Is schizophrenia written in our genes? Can psychological therapies cure the sort of delusions seen in schizophrenia? In the future, would doctors test their patients’ genes before prescribing personalised treatments for mental health conditions?

These are some of the questions which will be explored in a free public talk by Oxford University scientists collaborating with the NHS to understand and improve the treatment of mental health problems.

Professors Elizabeth Tunbridge and Daniel Freeman will be discussing the latest developments in mental healthcare on Thursday 13th October at the Nuffield Orthopaedic Centre in Oxford. The event is free to attend, but booking at  is strongly advised.

The talk is jointly organised by Oxford Health NHS Foundation Trust and the NIHR Oxford Biomedical Research Centre.

Professor Daniel Freeman, a clinical consultant psychologist at Oxford Health NHS Foundation Trust and NIHR Research Professor at the Department of Oxford University Department of Psychiatry, has successfully used personalised psychological therapy, known as the Feeling Safe Programme, to treat serious delusions of persecution found in conditions such as schizophrenia.

“Persecutory delusions cause enormous distress,” says Professor Freeman. “Almost half of these patients also suffer from clinical depression, and their level of psychological wellbeing rank in the lowest 2% of the population.”

“This is hardly surprising, given the torment of thinking, for example, that your friends and family are out to get you, or that the government is plotting to do away with you.”

Patients with persecutory delusions are more likely to commit suicide or need admission to a psychiatric hospital.

However, there is as yet no fully effective treatment for the condition: medication does not work for all patients, and side-effects can be so severe that many people abandon the treatment.

The Feeling Safe programme of psychological therapy, which is funded by the UK Medical Research Council, identifies factors (such as low self-esteem, poor sleep and focussing only on events that confirm paranoid thoughts) that help maintain the persecutory delusion. Targeted psychological therapy first tackles the individual maintenance factors for each patient. Patients are then supported as they go back into situations they fear to find that things are different now.

“The key aim of the Feeling Safe Programme is to relearn safety. When they do that, their threatening beliefs about the world begin to melt away,” says Professor Freeman.

Professor Elizabeth Tunbridge’s research also aims to find new and improved therapies, by understanding the role of genetics in illnesses such as schizophrenia.

“I believe that understanding these links will help to explain why some people respond to treatments while others do not,” she said. “Ultimately, we hope that this will lead to new and improved therapies.”

Professor Tunbridge, from the Oxford University Department of Psychiatry and the National Institute of Health Research (NIHR) Oxford Health Biomedical Research Centre (BRC), had shown that a person’s individual genetic make-up can determine whether they will respond to a drug that can improve memory. Memory and attention are affected in diseases such as schizophrenia.

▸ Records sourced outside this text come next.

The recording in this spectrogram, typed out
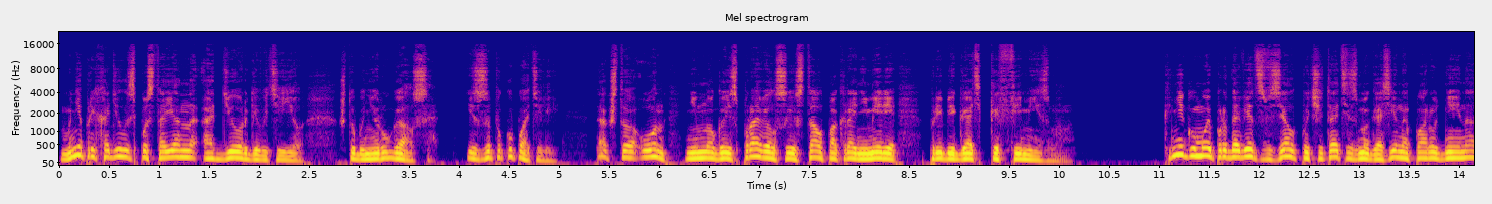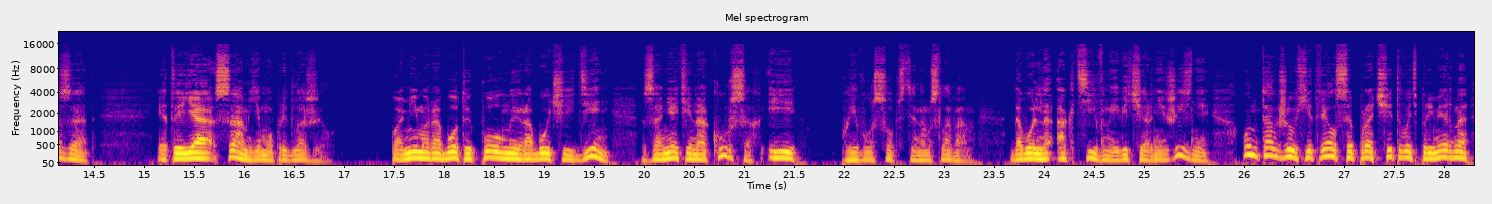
мне приходилось постоянно отдергивать ее, чтобы не ругался, из-за покупателей, так что он немного исправился и стал, по крайней мере, прибегать к эвфемизмам. Книгу мой продавец взял почитать из магазина пару дней назад. Это я сам ему предложил. Помимо работы полный рабочий день, занятий на курсах и, по его собственным словам, довольно активной вечерней жизни, он также ухитрялся прочитывать примерно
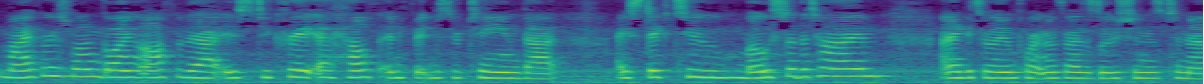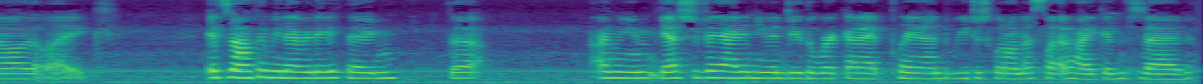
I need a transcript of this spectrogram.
my first one going off of that is to create a health and fitness routine that I stick to most of the time. I think it's really important with resolutions to know that like it's not gonna be an everyday thing. The I mean, yesterday I didn't even do the workout I had planned. We just went on a sled hike instead.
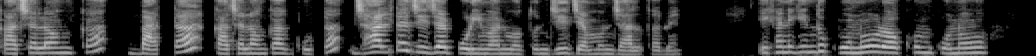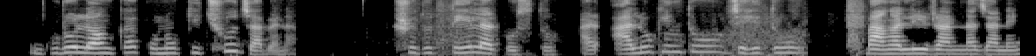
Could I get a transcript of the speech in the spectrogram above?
কাঁচা লঙ্কা বাটা, কাঁচা লঙ্কা গোটা, ঝালটা যে যার পরিমাণ মতন, যে যেমন ঝাল খাবেন। এখানে কিন্তু কোনো রকম কোনো গুঁড়ো লঙ্কা কোনো কিছু যাবে না। শুধু তেল আর পোস্ত। আর আলু কিন্তু যেহেতু বাঙালির রান্না জানেন,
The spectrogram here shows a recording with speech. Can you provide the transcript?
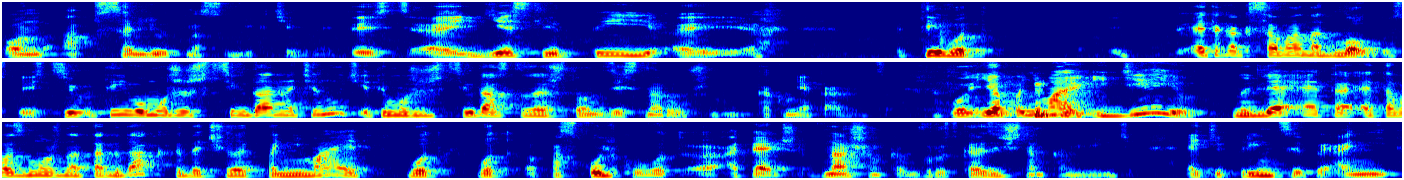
он абсолютно субъективный. То есть э, если ты э, ты вот это как савана глобус. То есть ты его можешь всегда натянуть, и ты можешь всегда сказать, что он здесь нарушен, как мне кажется. Я понимаю идею, но для этого это возможно тогда, когда человек понимает, вот, вот поскольку, вот опять же, в нашем, в русскоязычном комьюнити эти принципы, они,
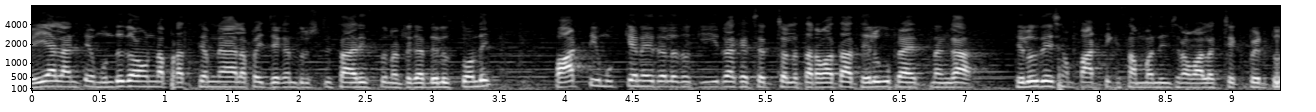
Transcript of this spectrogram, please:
వేయాలంటే ముందుగా ఉన్న ప్రత్యామ్నాయాలపై జగన్ దృష్టి సారిస్తున్నట్లుగా తెలుస్తోంది. పార్టీ ముఖ్య నేతలతో కీలక చర్చల తర్వాత తెలుగు ప్రయత్నంగా తెలుగుదేశం పార్టీకి సంబంధించిన వాళ్ళకి చెక్ పెడుతూ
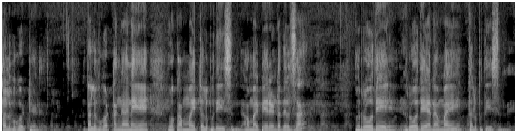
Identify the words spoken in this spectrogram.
తలుపు కొట్టాడు. తలుపు కొట్టంగానే ఒక అమ్మాయి తలుపు తీసింది. అమ్మాయి పేరేంటో తెలుసా? రోదే. రోదే అనే అమ్మాయి తలుపు తీసింది.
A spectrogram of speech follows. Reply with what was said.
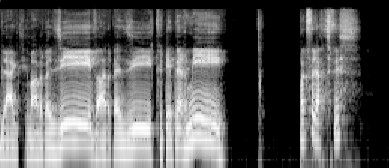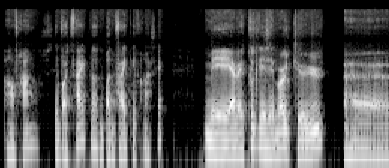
blagues. C'est vendredi. Vendredi, tout est permis. Pas de feu d'artifice en France. C'est votre fête, bonne fête les Français. Mais avec toutes les émeutes qu'il y a eu, euh,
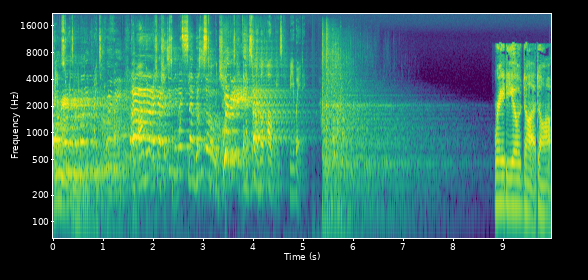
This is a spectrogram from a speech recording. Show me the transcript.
Film series and movie rights are right. And all new original shows. See Mrs. Total Channel. The next star will always be waiting. Radio Dada.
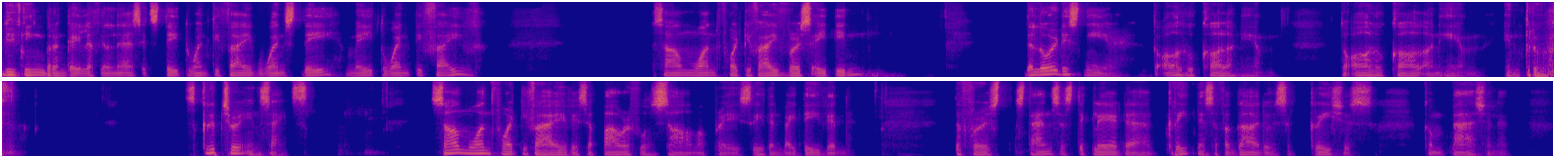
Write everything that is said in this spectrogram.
Good evening, Barangay La. It's day 25, Wednesday, May 25. Psalm 145, verse 18. The Lord is near to all who call on him, to all who call on him in truth. Scripture Insights Psalm 145 is a powerful psalm of praise written by David. The first stanzas declare the greatness of a God who is gracious, compassionate,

“These results show that genetic factors can dramatically influence the response to a specific drug,” Professor Tunbridge says. “They suggest that in future, successful therapies may need to take a person’s individual genetic make-up into account.”

Her research is now investigating the brain mechanisms linking genetic factors with mental health conditions. “My long-term goal is to use this knowledge to improve the lives of patients with psychiatric disorders,” Professor Tunbridge says.

Both Daniel Freeman and Elizabeth Tunbridge are part of the new NIHR Oxford Health BRC, which has been awarded £12.8 million in funding to help translate latest discoveries into fundamentally new treatments for patients. Oxford Health NHS Foundation Trust and the University of Oxford are collaborating to establish this new BRC, one of only two across the country dedicated to mental health and dementia.